It is surprising and fascinating how many ingenious projects and technologically advanced structures built by ancient civilizations can be found around the world. The builders and artisans from the past made such brilliant buildings that sometimes even modern scientists and archaeologists can’t give all of the answers about the techniques used during their construction.
The monumental norias (“wheel of pots”), located along the Orontes River in the city of Hama in Syria, are a great example of a magnificent technique of the past. These giant waterwheels are part of the disused system that for many centuries supplied the city with water.
The water from the river was lifted to several small aqueducts which transferred it for the everyday needs of the people. Seventeen of these ingeniously engineered wheels can still be seen, but because of modernization they fell out of use long ago. The norias became a symbol of the city of Hama and have for centuries been a significant part of its landscape.
There are some traces which suggest that the norias were constructed around the city of Hama during the early period of the Byzantine Empire: a Byzantine mosaic was discovered in the site of Apamea (near Hama) that dates from 469, on which is depicted a water wheel. But many locals claim that much older norias once existed in Hama.
However the norias that can be seen today originate from the 12th century (Ayyubid era). It is also believed that the norias, the aqueducts, and the irrigation system were modernized and enlarged in the 14th century, during the rule of the Mamluks.

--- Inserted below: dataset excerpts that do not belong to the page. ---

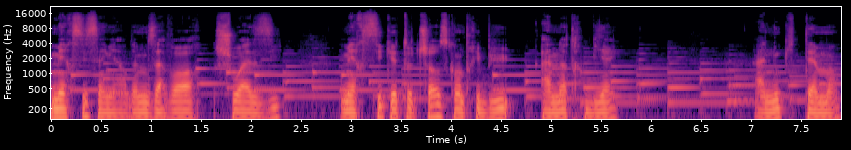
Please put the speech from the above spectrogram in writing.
Merci Seigneur de nous avoir choisis. Merci que toute chose contribue à notre bien, à nous qui t'aimons,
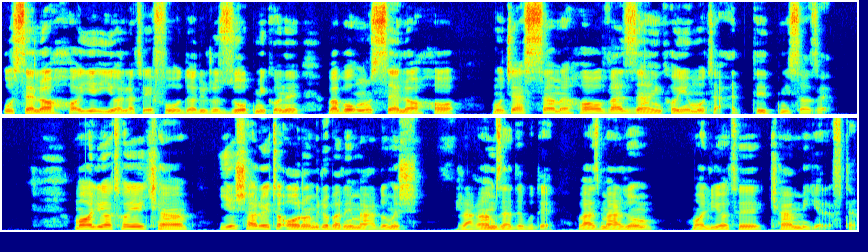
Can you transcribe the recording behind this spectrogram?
او سلاحهای ایالتهای فودالی رو زوب می‌کنه و با اون سلاحها مجسمه ها و زنگ های متعدد می‌سازه. مالیات های کم یه شرایط آرامی رو برای مردمش رقم زده بوده و از مردم مالیات کم می گرفته.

As the power and influence of the Mamluk dynasty increased in the region, the importance of the city of Hama also grew, and soon it became a real oasis placed at the edge of the Syrian desert. During this period many new norias were built and the old ones were repaired and enlarged. It is believed that during the medieval period there were at least thirty full functioning norias.
The technique used for running the norias is ingenious and in the same time quite simple, using only the basic laws of physics: river water is diverted through a channel into a sluice and consequently the flow of the water turns the wheel. As the wheel moved, the wooden buckets on the outside rim were filled with water and they emptied at the top, where the water was channeled along the aqueducts.

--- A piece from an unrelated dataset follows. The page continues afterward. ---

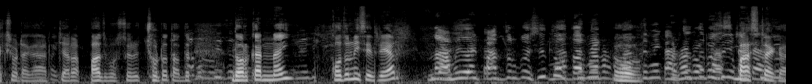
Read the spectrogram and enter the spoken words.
একশো টাকা। আর যারা পাঁচ বছরের ছোট তাদের দরকার নাই। কত নিছে প্লেয়ার না আমি ওই পাঁচজন কইছি তো তারপর ও পাঁচ টাকা।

Using only gravity it flowed to the nearby houses and farms, as well as to distant parts of the city. Many cisterns existed which were used for collecting of the water. The water was shared fairly and there were enough norias to distribute an equal and abundant amount of water for all of the citizens in any time of the day.
The norias weren’t used for other purposes, only for lifting the water up. For example there weren’t any other complex mechanical parts which would be used to run a mill.
The size of the norias of Hama vary approximately from 32 to 72 ft in diameter. The largest of them, called al-Mohamadiyya, supplied the Great Mosque with water. Parts of its aqueduct are still standing but in a slightly ruined state – what remains of the aqueduct ends nearly 330 ft away from the noria, but in the past it was much longer and had 32 arches. It started to operate in 1361 and is as the largest known noria in the world.
The history of the norias is covered in shadows and there are still debates among scholars about their origins. According the writings of Marcus Vitruvius Pollio, a Roman military engineer, the first norias were invented by the Romans in the 1st century B.C. Some modern historians believe that they were invented in India in the fifth or fourth century B.C. and later spread in China and the west, but others think that their place of birth is the Near East during the Hellenistic period (1st century B.C).
Whatever its root, Islamic engineers adopted this mechanism and certainly they improved it. Norias became popular in the Middle East and many historians believe that this technique of water management was crucial for the agricultural revolution in the Muslim world, which started in the 8th century. Parts of norias can be still found in Spain too, which are a heritage from the Islamic dominion of the Iberian Peninsula.
The norias of Hama had great, almost industrial, capacity. For example the largest of them had 120 collectors and could deliver 26.5 gallons of water per minute. This ingenuity from the past is maintained and protected by the Syrian government for future generations as part of the county’s cultural heritage. The norias of Hama are the largest surviving examples of this ancient technology.